[Data records]
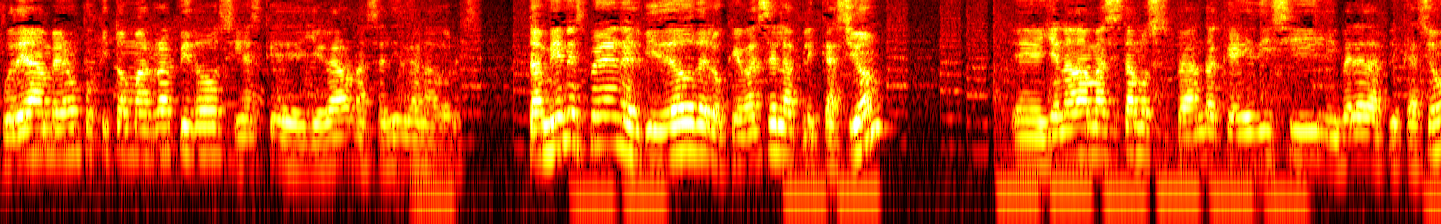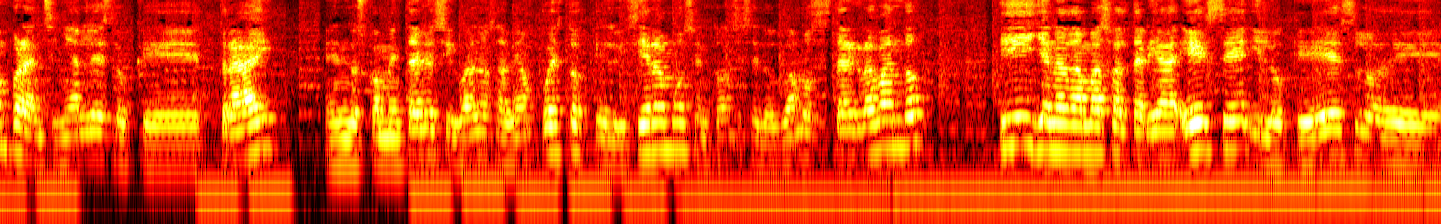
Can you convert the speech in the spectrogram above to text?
pudieran ver un poquito más rápido si es que llegaron a salir ganadores. También esperen el video de lo que va a ser la aplicación. Eh, ya nada más estamos esperando a que ADC libere la aplicación para enseñarles lo que trae. En los comentarios igual nos habían puesto que lo hiciéramos, entonces se los vamos a estar grabando. Y ya nada más faltaría ese y lo que es lo de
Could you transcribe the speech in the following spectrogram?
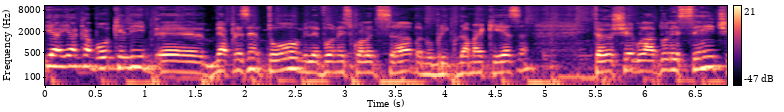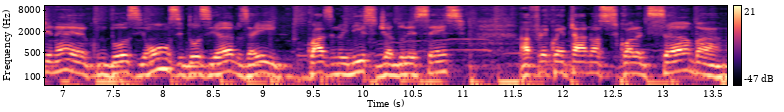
E aí acabou que ele eh, me apresentou, me levou na escola de samba, no Brinco da Marquesa. Então eu chego lá adolescente, né, com 12, 11, 12 anos, aí quase no início de adolescência, a frequentar a nossa escola de samba,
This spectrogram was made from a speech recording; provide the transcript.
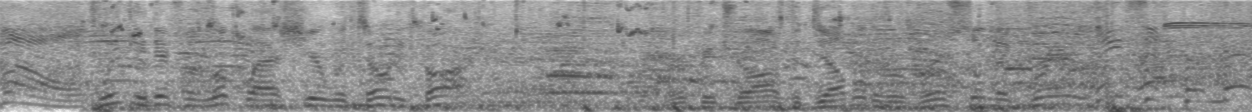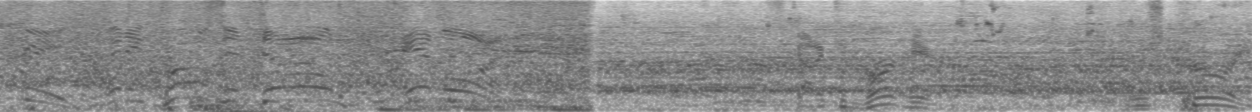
foul. Completely different look last year with Tony Carr. Murphy draws the double, the reversal. McBrayer leaves it for Murphy, and he throws it down and one. He's got to convert here. There's Curry.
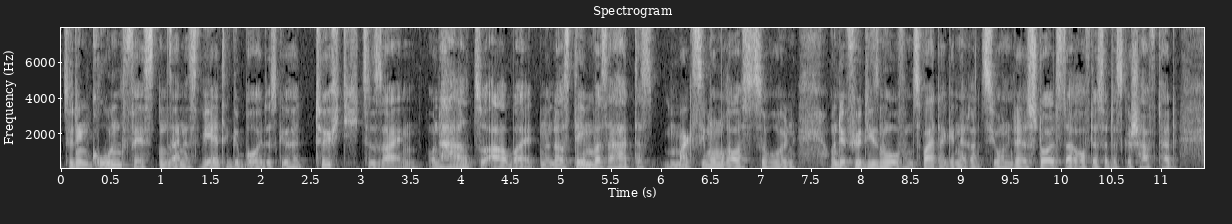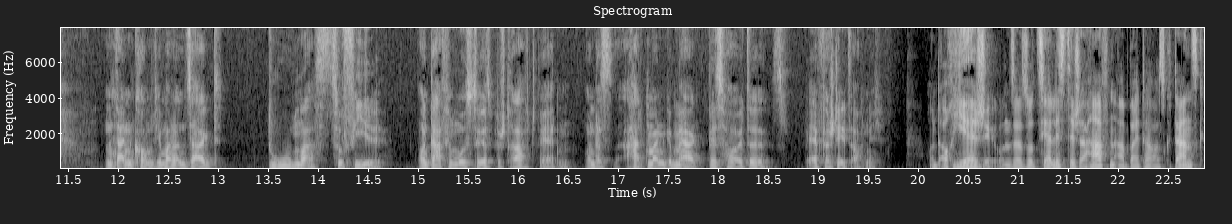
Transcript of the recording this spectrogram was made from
zu den Grundfesten seines Wertegebäudes gehört, tüchtig zu sein und hart zu arbeiten und aus dem, was er hat, das Maximum rauszuholen. Und er führt diesen Hof in zweiter Generation, der ist stolz darauf, dass er das geschafft hat. Und dann kommt jemand und sagt, du machst zu viel. Und dafür musst du jetzt bestraft werden. Und das hat man gemerkt bis heute. Er versteht es auch nicht. Und auch Jerzy, unser sozialistischer Hafenarbeiter aus Gdansk,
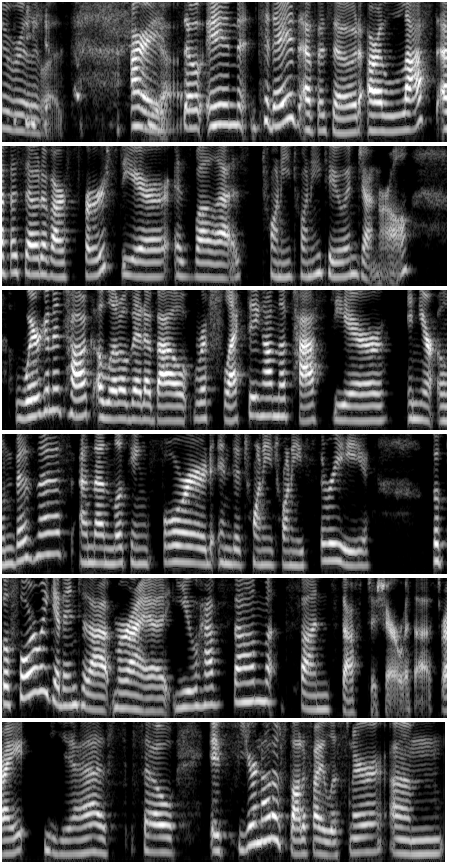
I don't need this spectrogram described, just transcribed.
It really yeah. was. All right. Yeah. So in today's episode, our last episode of our first year, as well as 2022 in general, we're going to talk a little bit about reflecting on the past year in your own business and then looking forward into 2023. But before we get into that, Moriah, you have some fun stuff to share with us, right? Yes. So if you're not a Spotify listener, um,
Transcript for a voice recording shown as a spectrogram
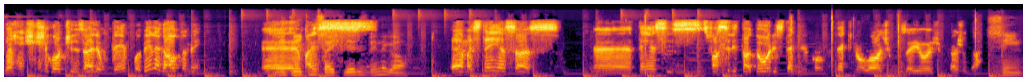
E a gente chegou a utilizar ele há um tempo, é bem legal também. eu entrei mas- no site deles, bem legal. é, mas tem essas. é, tem esses facilitadores técnico, tecnológicos aí hoje para ajudar. Sim,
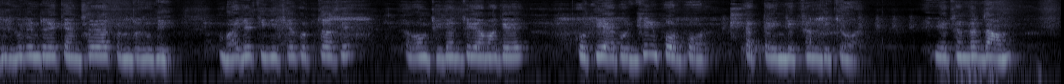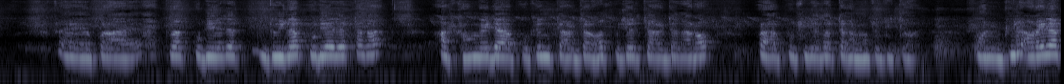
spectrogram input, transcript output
দীর্ঘদিন ধরে ক্যান্সারে আক্রান্ত রোগী। বাইরে চিকিৎসা করতে আসে এবং সেখান থেকে আমাকে প্রতি একুশ দিন পর পর একটা ইঞ্জেকশন দিতে হয়। ইঞ্জেকশনটার দাম প্রায় এক লাখ কুড়ি হাজার, দুই লাখ কুড়ি হাজার টাকা। আর সঙ্গে এটা পুটিং চার্জার হসপিটাল চার্জার আরও প্রায় পঁচিশ হাজার টাকার মতো দিতে হয়। মানে দুই, আড়াই লাখ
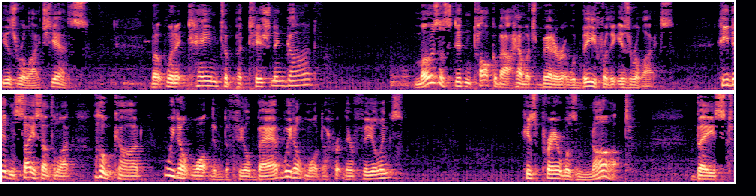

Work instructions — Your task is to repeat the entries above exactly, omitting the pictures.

Exercise answer —
Can you convert the speech in the spectrogram above to text?
pudieran ver un poquito más rápido si es que llegaron a salir ganadores. También esperen el video de lo que va a ser la aplicación. Eh, ya nada más estamos esperando a que ADC libere la aplicación para enseñarles lo que trae. En los comentarios igual nos habían puesto que lo hiciéramos, entonces se los vamos a estar grabando. Y ya nada más faltaría ese y lo que es lo de
Could you transcribe the speech in the following spectrogram?
E aí acabou que ele eh, me apresentou, me levou na escola de samba, no Brinco da Marquesa. Então eu chego lá adolescente, né, com 12, 11, 12 anos, aí quase no início de adolescência, a frequentar a nossa escola de samba,
This spectrogram was made from a speech recording; provide the transcript.
foul. Completely different look last year with Tony Carr. Murphy draws the double, the reversal. McBrayer leaves it for Murphy, and he throws it down and one. He's got to convert here. There's Curry.
Transcript of the recording this spectrogram was made from
zu den Grundfesten seines Wertegebäudes gehört, tüchtig zu sein und hart zu arbeiten und aus dem, was er hat, das Maximum rauszuholen. Und er führt diesen Hof in zweiter Generation, der ist stolz darauf, dass er das geschafft hat. Und dann kommt jemand und sagt, du machst zu viel. Und dafür musst du jetzt bestraft werden. Und das hat man gemerkt bis heute. Er versteht es auch nicht. Und auch Jerzy, unser sozialistischer Hafenarbeiter aus Gdansk,
I don't need this spectrogram described, just transcribed.
It really yeah. was. All right. Yeah. So in today's episode, our last episode of our first year, as well as 2022 in general, we're going to talk a little bit about reflecting on the past year in your own business and then looking forward into 2023. But before we get into that, Moriah, you have some fun stuff to share with us, right? Yes. So if you're not a Spotify listener, um,
Transcript for a voice recording shown as a spectrogram
E a gente chegou a utilizar ele há um tempo, é bem legal também. eu entrei mas- no site deles, bem legal. é, mas tem essas. é, tem esses facilitadores técnico, tecnológicos aí hoje para ajudar. Sim,
spectrogram input, transcript output
দীর্ঘদিন ধরে ক্যান্সারে আক্রান্ত রোগী। বাইরে চিকিৎসা করতে আসে এবং সেখান থেকে আমাকে প্রতি একুশ দিন পর পর একটা ইঞ্জেকশন দিতে হয়। ইঞ্জেকশনটার দাম প্রায় এক লাখ কুড়ি হাজার, দুই লাখ কুড়ি হাজার টাকা। আর সঙ্গে এটা পুটিং চার্জার হসপিটাল চার্জার আরও প্রায় পঁচিশ হাজার টাকার মতো দিতে হয়। মানে দুই, আড়াই লাখ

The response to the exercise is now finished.